J.D. Wynne’s new adult military romance novel, Soldier On, is a sweet and compelling novel that follows nineteen-year-old Molly McKinney as she serves her tour of duty in Afghanistan. Wynne conveys so much about the stresses and strains of war, and the daily tedium soldiers have to deal with while far from home and all that is familiar. Molly goes from being insecure and rather unworldly to becoming a competent member of her unit; people who she has come to consider as her family. After all, she reasons, they are together all of the time, waking, sleeping, even showering together, and she starts to wonder what civilian life will be like without them around. Soldier On also addresses the very real and present problems of sexual abuse and rape in the military, and it is handled in a sensitive and caring way. I got a real feel for what military service might have been like for a young woman serving as an MP from reading this book, and I enjoyed watching Molly come of age during her most challenging year yet. Soldier On is highly recommended.

Lorena Sanqui

Soldier On by J.D. Wynne is the story of Molly McKinney, a 19-year-old girl who joined the Army Reserves before the September 11 attacks to help fulfill her dreams of becoming a doctor. She wasn’t expecting to be deployed, but after the attacks she was forced to take a break from college to go to Afghanistan. During her one-year stay in the Middle East as a prison guard, she made lifelong friends, forged a love connection, endured missing her family and friends from home, and grew to be a strong woman. But sometimes life throws a curve ball and Molly has to dig deep into her new found strength to find the will to go on with her life and face what happened to her.

Soldier On is J.D. Wynne’s debut novel, but she was able to paint a clear picture of the experiences and worldliness of the women and men who join the military. She was able to demonstrate and capture the everyday lives of some of the people deployed in the Middle East. They were not in the war zone, but she was still able to characterize and describe how important are the duties that the prison guards perform, the things they may endure, and the problems they may face. The main character being a woman, the author was also able to portray how some deployed women are treated in a mostly male territory.
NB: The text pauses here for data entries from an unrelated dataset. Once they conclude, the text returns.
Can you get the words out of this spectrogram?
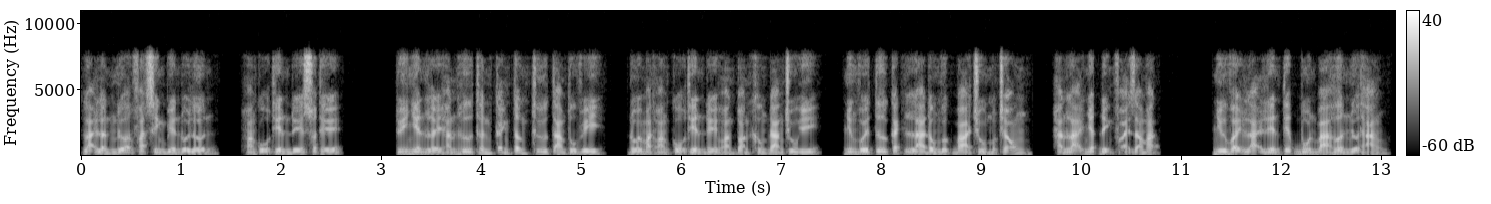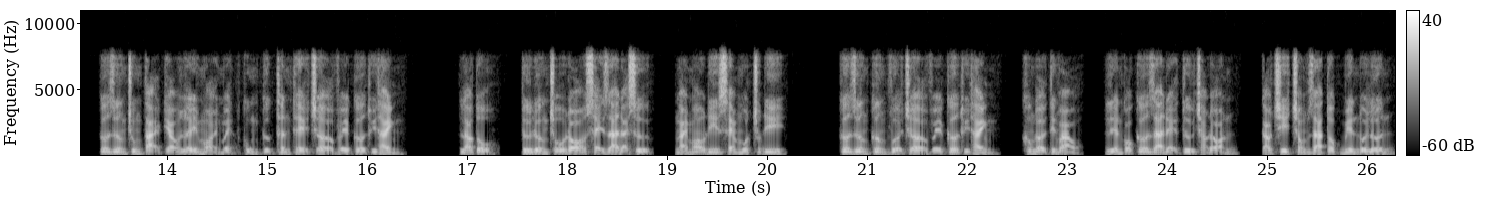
lại lần nữa phát sinh biến đổi lớn, hoang cổ thiên đế xuất thế. Tuy nhiên lấy hắn hư thần cảnh tầng thứ tám tu vi, đối mặt hoang cổ thiên đế hoàn toàn không đáng chú ý, nhưng với tư cách là đông vực bá chủ một trong, hắn lại nhất định phải ra mặt. Như vậy lại liên tiếp buôn ba hơn nửa tháng, cơ dương trung tại kéo lấy mọi mệnh cùng cực thân thể trở về cơ thủy thành. Lao tổ từ đường chỗ đó xảy ra đại sự, ngài mau đi xem một chút đi. Cơ dương cương vừa trở về cơ thủy thành, không đợi tiến vào, liền có cơ gia đệ tử chào đón, cáo chi trong gia tộc biến đổi lớn.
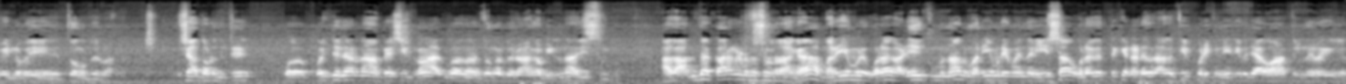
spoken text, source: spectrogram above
வீட்டில் போய் தூங்க போயிடுவாங்க உஷா தொடர்ந்துட்டு கொ- கொஞ்ச நேரம் தான் பேசிட்டு இருப்பாங்க. அதுக்கு தூங்க போயிடுவாங்க அப்படின்னு தான் அதிசயம் இருக்கும். அது அந்த காலகட்டத்தை சொல்கிறாங்க மரியமுடைய உலக அழிவுக்கு முன்னால் மரியமுடைய மைந்தன் ஈசா உலகத்துக்கே நடுவராக தீர்ப்பளிக்கும் நீதிபதியாக வானத்தில் இறங்கி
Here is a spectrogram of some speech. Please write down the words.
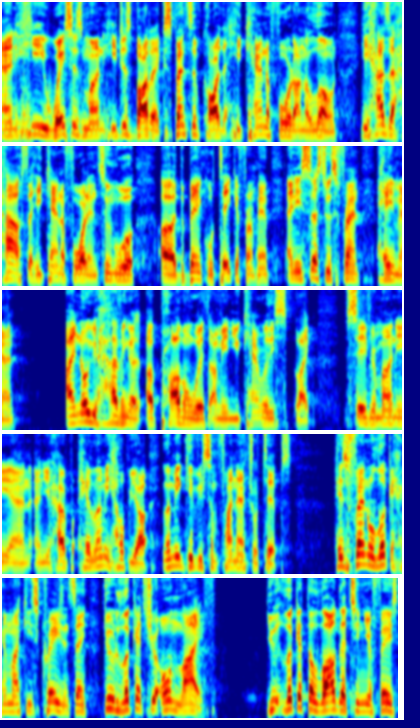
and he wastes his money. He just bought an expensive car that he can't afford on a loan. He has a house that he can't afford, and soon will uh, the bank will take it from him. And he says to his friend, "Hey, man, I know you're having a, a problem with, I mean, you can't really like save your money and, and you have, hey, let me help you out. Let me give you some financial tips. His friend will look at him like he's crazy and saying, dude, look at your own life. You look at the log that's in your face.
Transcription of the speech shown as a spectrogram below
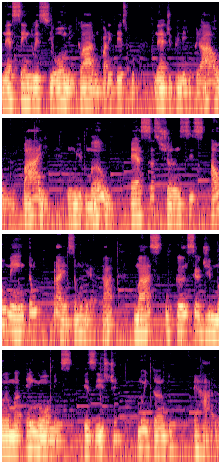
né, sendo esse homem, claro, um parentesco, né, de primeiro grau, um pai, um irmão, essas chances aumentam para essa mulher, tá? Mas o câncer de mama em homens existe, no entanto, é raro.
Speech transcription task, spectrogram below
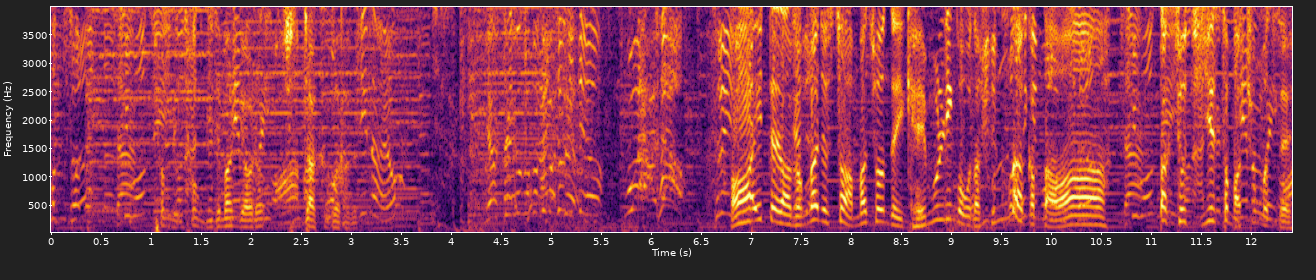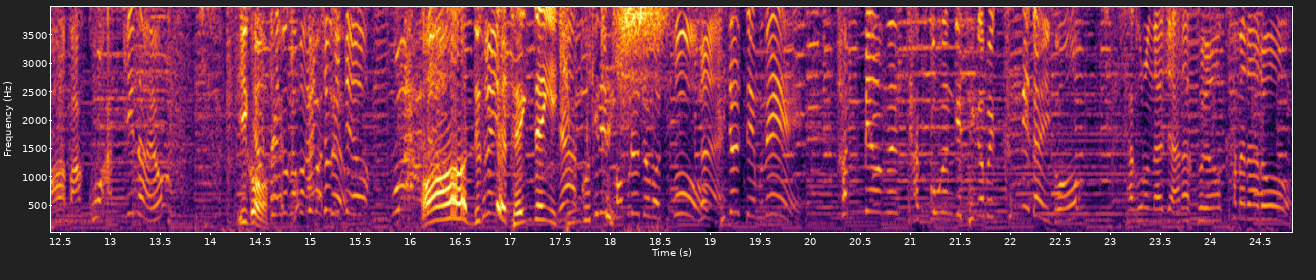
컨트롤 자, T1. 형, 형 미드 만기 어려워 아, 진짜 그거다? 야. 안쪽인데요. 와. 아 이때 나 명관이 스톱 안 맞췄는데 이 개 물린 거보다 존나 아깝다 와딱 자, T1. 저 뒤에 스톱 맞춘 건데 맞고 아끼나요? 이거. 안쪽인데요. 아 늑대 댕댕이 야, 김구태. 균열 때문에 잡고 간게 제가 왜 큽니다 이거. 자, 사고는 나지 않았고요. 카메라로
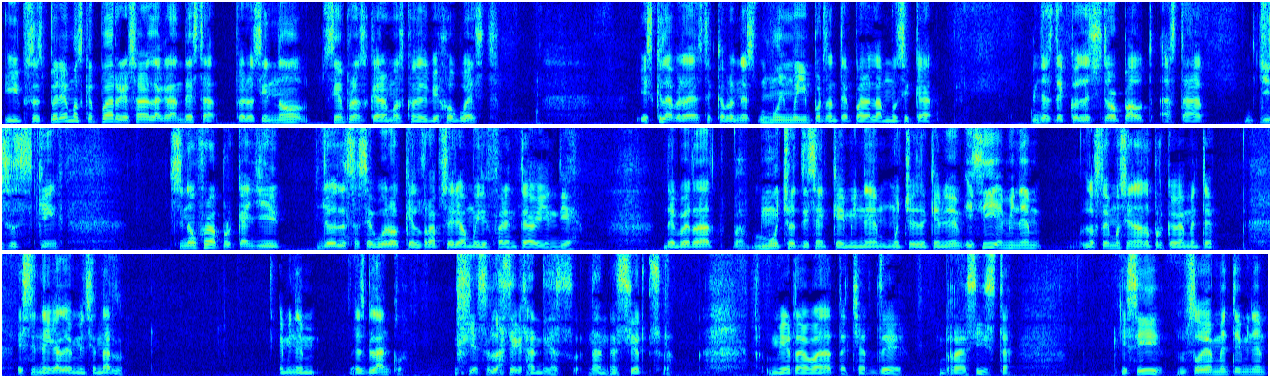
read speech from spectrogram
Y pues esperemos que pueda regresar a la grandeza, pero si no, siempre nos quedaremos con el viejo West. Y es que la verdad este cabrón es muy muy importante para la música. Desde College Dropout hasta Jesus King. Si no fuera por Kanji, yo les aseguro que el rap sería muy diferente hoy en día. De verdad, muchos dicen que Eminem, muchos dicen que Eminem. Y sí, Eminem lo estoy emocionando porque obviamente es innegable mencionarlo. Eminem es blanco. Y eso lo hace grandioso. No, no es cierto. Mierda, me van a tachar de racista. Y sí, pues obviamente Eminem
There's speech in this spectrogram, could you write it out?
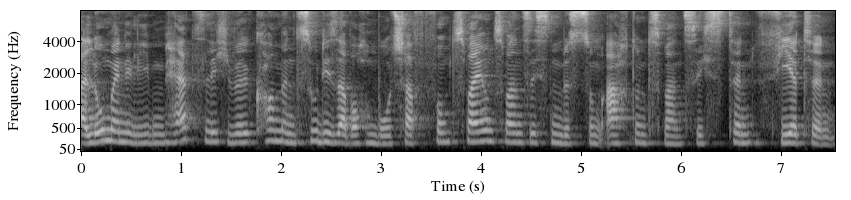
Hallo meine Lieben, herzlich willkommen zu dieser Wochenbotschaft vom 22. bis zum 28.04.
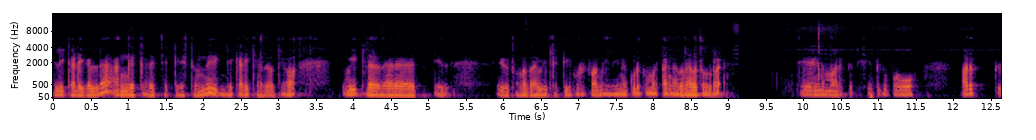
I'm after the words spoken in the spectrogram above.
வெளி கடைகளில் அங்கே கிடைச்ச டேஸ்ட் வந்து இங்கே கிடைக்காது ஓகேவா வீட்டில் வேறு இது இது சொன்னதான் வீட்டில் டீ கொடுப்பாங்க இல்லைன்னா கொடுக்க மாட்டாங்க அதனால் சொல்கிறேன் சரி நம்ம அடுத்த விஷயத்துக்கு போவோம். அடுத்து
Soldier On showed a remarkable story of young girl on the verge of adulthood. Her strength, resilience, optimism, and cheerfulness were a nice contrast to the dreary and dark setting of the story.